Register Forgot login?

© 2002-2020
Encyclopaedia Metallum

Best viewed
without Internet Explorer,
in 1280 x 960 resolution
or higher.

Privacy Policy

This is how the 80’s Should Have Sounded - 88%

Metalich, August 19th, 2007

If you like synthesizers and large productions, then you might want to take a big breath. Inhale deeply of Roll the Bones for it is the last time you will hear those sentiments in a Rush album; the band herein finishes what was started on Presto, if not back on Power Windows, and closes out an era of musical direction. Pop, synths, and super production collide with a reemerging focus on guitar, and compositions with depth, to offer a momentary glimpse of how the 80’s could have sounded and worked, but failed because they didn’t before passing into the twilight of history.

Alex Lifeson is a welcome presence on here, his guitar an active and thankfully noticeable force herein. Welcome back! The band is at its best when you are allowed to go my man, never forget that. The keyboards are a texture, one that is notable but no longer an equal member of the band, its roll for the previous three albums properly consigned to the lead guitar. Alex, with Lee, is all over this thing as they should be. And Lee is simply Lee. After thirteen studio albums, what can be said but he continues to prove what the bass is capable of accomplishing. It’s a lead instrument, its rhythm, it does solos. Hell, you can cut a tin can with it. When combined with Alex it lifts Roll the Bones to a level not seen in almost a decade.

Neal Peart continues his journey for the perfect drum sound. His days of electronic drum sounds have disappeared, showing that a good drummer is a percussionist, a greater part of the whole that still maintains a wonderful warm sound, indifferent to supplying simple patterns in a verse or busting open the skills only he can deliver.
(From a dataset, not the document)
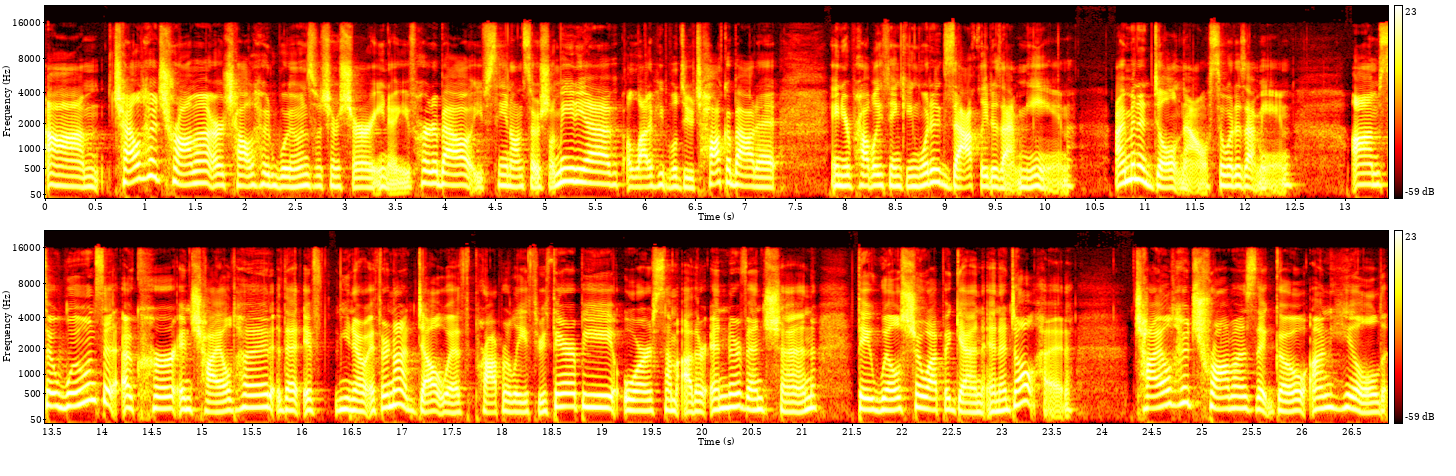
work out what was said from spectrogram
Um, childhood trauma or childhood wounds, which I'm sure you know you've heard about, you've seen on social media. A lot of people do talk about it, and you're probably thinking, what exactly does that mean? I'm an adult now, so what does that mean? Um, so wounds that occur in childhood that if you know if they're not dealt with properly through therapy or some other intervention, they will show up again in adulthood. Childhood traumas that go unhealed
He’s simply great when he needs to be but not shy about disappearing into the back if the song demands it. Speaking of Peart, his lyrics are the best he has offered since Grace Under Pressure, the album thematically based around the concept of chance; many of the songs deliver the theme up in intelligent ways that add depth to the experience.

The album itself demonstrates the theme in some interesting song styles and structures. “Dreamline” opens the album with a nod to the recent past in dramatic shifts from verse to chorus, but with Alex opening up in it, the style now works. Neal’s lyrics are almost conversational in tone making the offering brilliant. Contrast this to the title track, whose chorus features an acoustic guitar while an interlude to the solo features one of the few raps I like. Yes - A rap. It’s centered on the persistent theme of chance and I can’t help but like the deep voice rolling out the smart lyrics. Then again, I’m highly biased having seen this live: A giant skull with the mohawk bust this part out. “Where’s My Thing? Part IV” is the groups first instrumental since “YYZ”, and its just great. Sure, it suffers from high production, and it’s too bouncy for its own good, but its just so god-damn fun I can’t help but like it. Every band should take five minutes to show off. “Ghost of a Chance” is Rush’s answer to a ballad, and one of the few love songs they have put out, but an entrancing if not well written piece. “Neurotica” is an odd song that is infectious; light blending choruses being pushed by Lee, who dominates the verse with a heavy bass line, while Alex opens up in the pre-chorus up all over the map with simple but blistering axe work: a strange combination that is simply great. Finally, “Bet Your Life” is an average closer with pop sentiments, but the lyrics just make the song; the group basically throws several dozen philosophies at the wall while Lee sings over the montage/mess with a simple chorus. Weird and interesting (and lyrically engaging) wins the day on this one.

An eclectic but wonderful culmination of what the group has been doing for the last four albums; it’s easily the highlight of the period and a fitting end to it as well. Yes, it nods to a few pop trends of the time; but it is well written, excellently executed in its performance, and the trio is at full form and equally involved. That easily makes this the best 90’s offering from Canada’s greatest export.